"We just thought that's where he plays the best," Collins said of Duda. "He's excited about being back over there, which I think is a very positive thing. Dan wants to play second -- he's happy he's going back to second. We'll just see if it transforms into a productive lineup."
That alignment allowed the Mets to give Kirk Nieuwenhuis and Juan Lagares simultaneous playing time in left and center field, respectively, all while keeping right fielder Marlon Byrd's hot bat in the lineup.
As recently as last week, Collins said he would not consider moving Duda to first. But Jordany Valdespin's unsuccessful run as the everyday second baseman prompted the manager to change his mind.
"You're allowed to change," Collins said. "There's nothing etched in stone. You're allowed to make changes and you're allowed to make decisions that you think are in the best interests of the ballclub. Last week, we made decisions we thought were in the best interests of the club. They didn't work. So as I ask our players to adjust, I've got to do the same thing. I've got to make some changes."

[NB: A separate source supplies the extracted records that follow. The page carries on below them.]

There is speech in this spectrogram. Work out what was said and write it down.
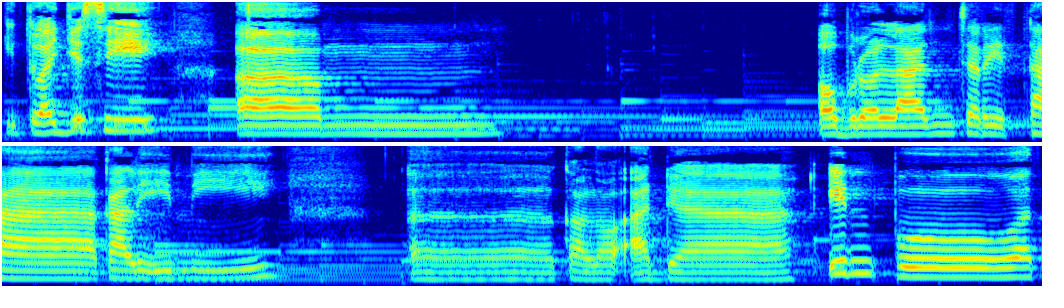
Itu aja sih um, obrolan cerita kali ini. Uh, kalau ada input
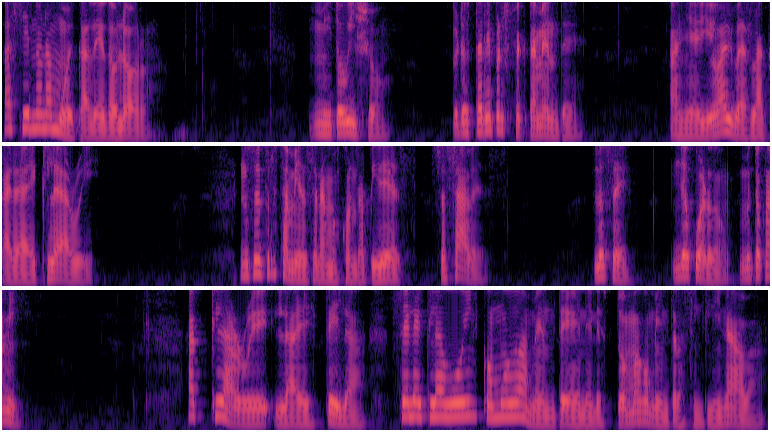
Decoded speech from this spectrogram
haciendo una mueca de dolor mi tobillo, pero estaré perfectamente, añadió al ver la cara de Clary. Nosotros también cenamos con rapidez, ya sabes. Lo sé, de acuerdo, me toca a mí. A Clary la estela se le clavó incómodamente en el estómago mientras se inclinaba,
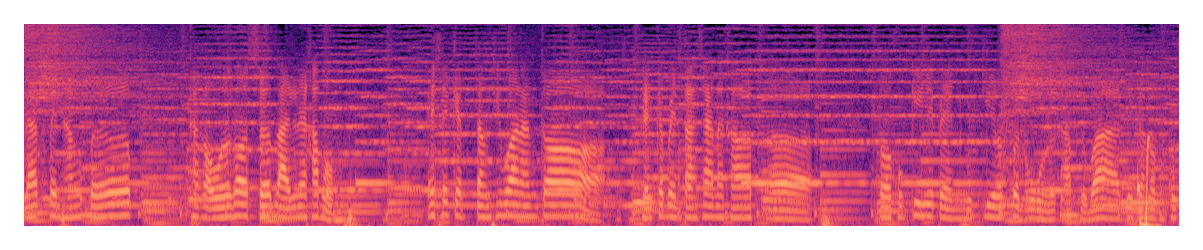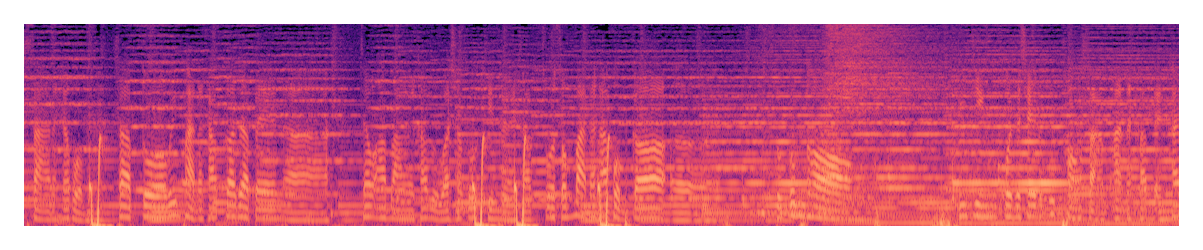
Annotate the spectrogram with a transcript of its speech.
และเป็นทั้งเซิร์ฟคาคาโอแล้วก็เซิร์ฟไลน์ด้วยนะครับผมไอเซเก็บตังที่ว่านั้นก็เพชรก็เป็นตาช่างนะครับเอ่อตัวคุกกี้เป็นคุกกี้รสกวนอูนะครับหรือว่าที่กำลังคุกซานะครับผมสำหรับตัววิ่งผ่านนะครับก็จะเป็นเอ่อเจ้าอาบังนะครับหรือว่าชักโลคินเลยครับตัวสมบัตินะครับผมก็เอ่อตุ้มทองจริงๆควรจะใช้ลูกทองสามอันนะครับ แต่ถ้า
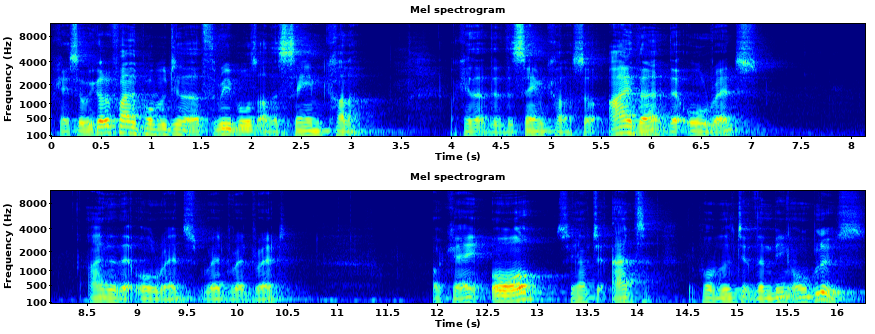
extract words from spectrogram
Okay, so we've got to find the probability that the three balls are the same color. Okay, that they're the same color. So either they're all reds, either they're all reds, red, red, red. Okay, or, so you have to add the probability of them being all blues.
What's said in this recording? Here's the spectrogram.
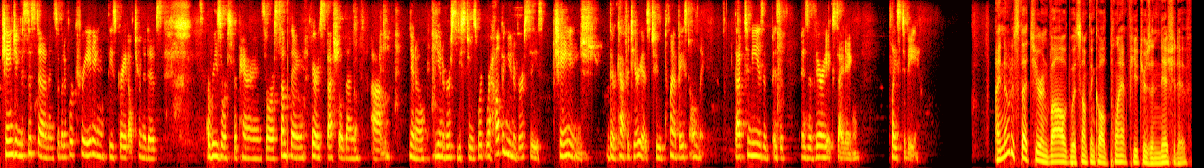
changing the system. And so but if we're creating these great alternatives a resource for parents or something very special then um, you know university students we're, we're helping universities change their cafeterias to plant-based only. That to me is a is a is a very exciting place to be. I noticed that you're involved with something called Plant Futures Initiative.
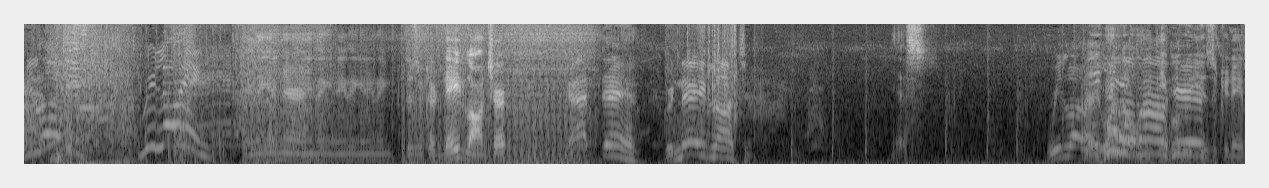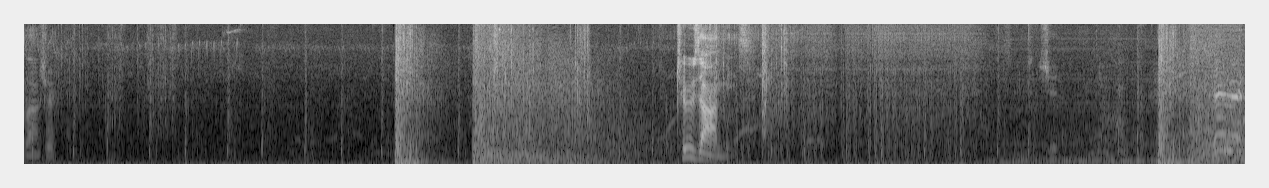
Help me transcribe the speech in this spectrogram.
Reloading! Reloading. Anything in here? Anything? Anything? Anything? There's a grenade launcher. Goddamn! Grenade launcher! Yes. Reloading. think one of the only people here. who use a grenade launcher. Two zombies. Shit. Hit it!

A college first baseman, Duda did not begin playing the outfield regularly until his first professional season in 2007. He did not become a full-time outfielder until 2011, taking over in right after the Mets traded Carlos Beltran.

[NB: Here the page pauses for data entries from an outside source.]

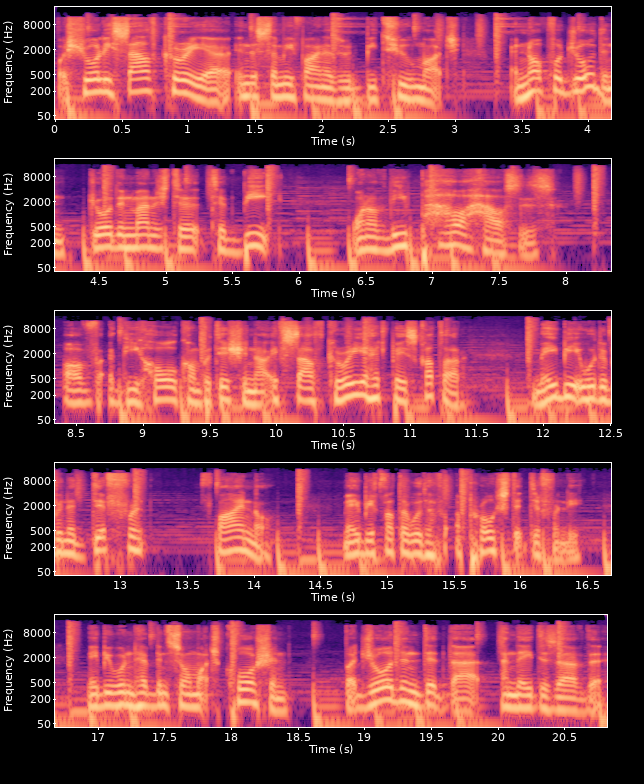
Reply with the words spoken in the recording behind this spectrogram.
But surely South Korea in the semi-finals would be too much. And not for Jordan. Jordan managed to, to beat one of the powerhouses of the whole competition. Now, if South Korea had faced Qatar, maybe it would have been a different final. Maybe Qatar would have approached it differently. Maybe wouldn't have been so much caution. But Jordan did that and they deserved it.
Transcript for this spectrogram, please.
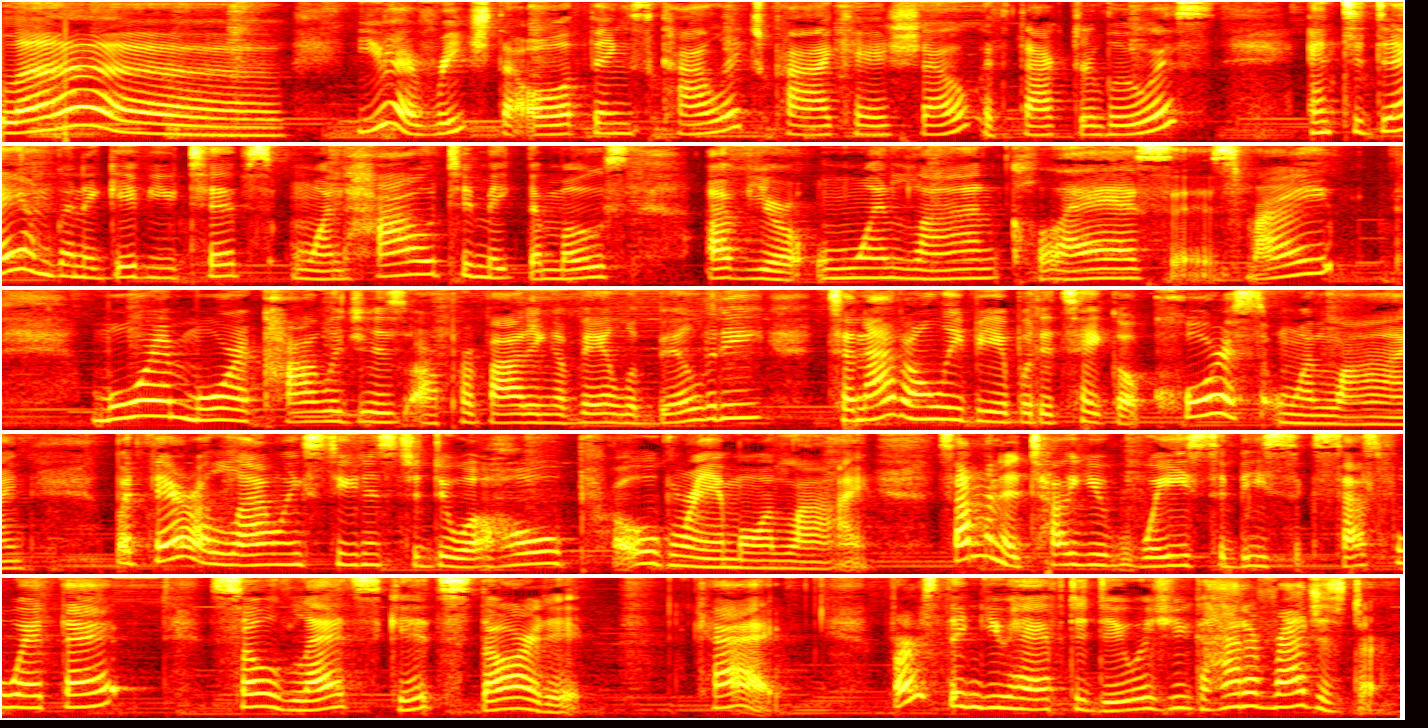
Hello. You have reached the All Things College podcast show with Dr. Lewis. And today I'm going to give you tips on how to make the most of your online classes, right? More and more colleges are providing availability to not only be able to take a course online, but they're allowing students to do a whole program online. So I'm going to tell you ways to be successful at that so let's get started. Okay, first thing you have to do is you got to register.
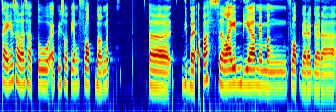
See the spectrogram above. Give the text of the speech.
kayaknya salah satu episode yang flop banget eh di apa selain dia memang flop gara-gara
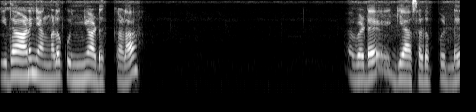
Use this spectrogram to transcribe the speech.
ഇതാണ് ഞങ്ങളെ കുഞ്ഞു അടുക്കള. ഇവിടെ ഗ്യാസ് അടുപ്പുണ്ട്.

Since then, Duda has spent countless hours working to improve his outfield play, which most scouts still classify as decidedly below-average. At first base, the Mets hope that not only can Duda's defense become an asset, but that the assignment will also allow him to concentrate more fully on his hitting.

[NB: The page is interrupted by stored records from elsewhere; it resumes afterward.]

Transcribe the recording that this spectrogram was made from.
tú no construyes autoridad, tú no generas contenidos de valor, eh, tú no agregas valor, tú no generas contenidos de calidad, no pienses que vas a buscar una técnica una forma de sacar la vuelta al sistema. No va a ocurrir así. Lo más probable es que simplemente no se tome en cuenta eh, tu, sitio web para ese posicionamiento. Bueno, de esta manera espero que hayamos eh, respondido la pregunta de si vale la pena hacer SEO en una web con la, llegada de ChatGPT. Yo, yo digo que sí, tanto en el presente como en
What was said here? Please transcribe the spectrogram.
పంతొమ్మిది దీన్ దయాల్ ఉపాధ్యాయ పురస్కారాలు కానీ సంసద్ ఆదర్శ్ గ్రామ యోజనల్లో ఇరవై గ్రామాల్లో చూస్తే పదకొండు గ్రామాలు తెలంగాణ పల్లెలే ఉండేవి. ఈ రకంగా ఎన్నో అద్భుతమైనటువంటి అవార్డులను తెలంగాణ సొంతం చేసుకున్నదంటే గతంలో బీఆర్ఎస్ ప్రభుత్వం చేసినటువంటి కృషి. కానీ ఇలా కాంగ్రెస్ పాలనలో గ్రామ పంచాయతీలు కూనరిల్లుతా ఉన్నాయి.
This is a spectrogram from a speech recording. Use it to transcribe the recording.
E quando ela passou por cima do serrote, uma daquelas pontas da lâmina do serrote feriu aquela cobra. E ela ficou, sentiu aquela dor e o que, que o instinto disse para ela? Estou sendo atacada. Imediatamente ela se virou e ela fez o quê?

The catch? Putting Duda at first base may seem like something of a slight to Ike Davis, who has struggled since his demotion to Triple-A Las Vegas. But Collins said that once Davis returns, Duda will simply shift back to left.
"Obviously, I know it's Ike's position," Duda said. "I'm just there to help out the team anyway I can. I don't really feel like there's any awkwardness."
Anthony DiComo is a reporter for MLB.com. Follow him on Twitter @AnthonyDicomo. This story was not subject to the approval of Major League Baseball or its clubs.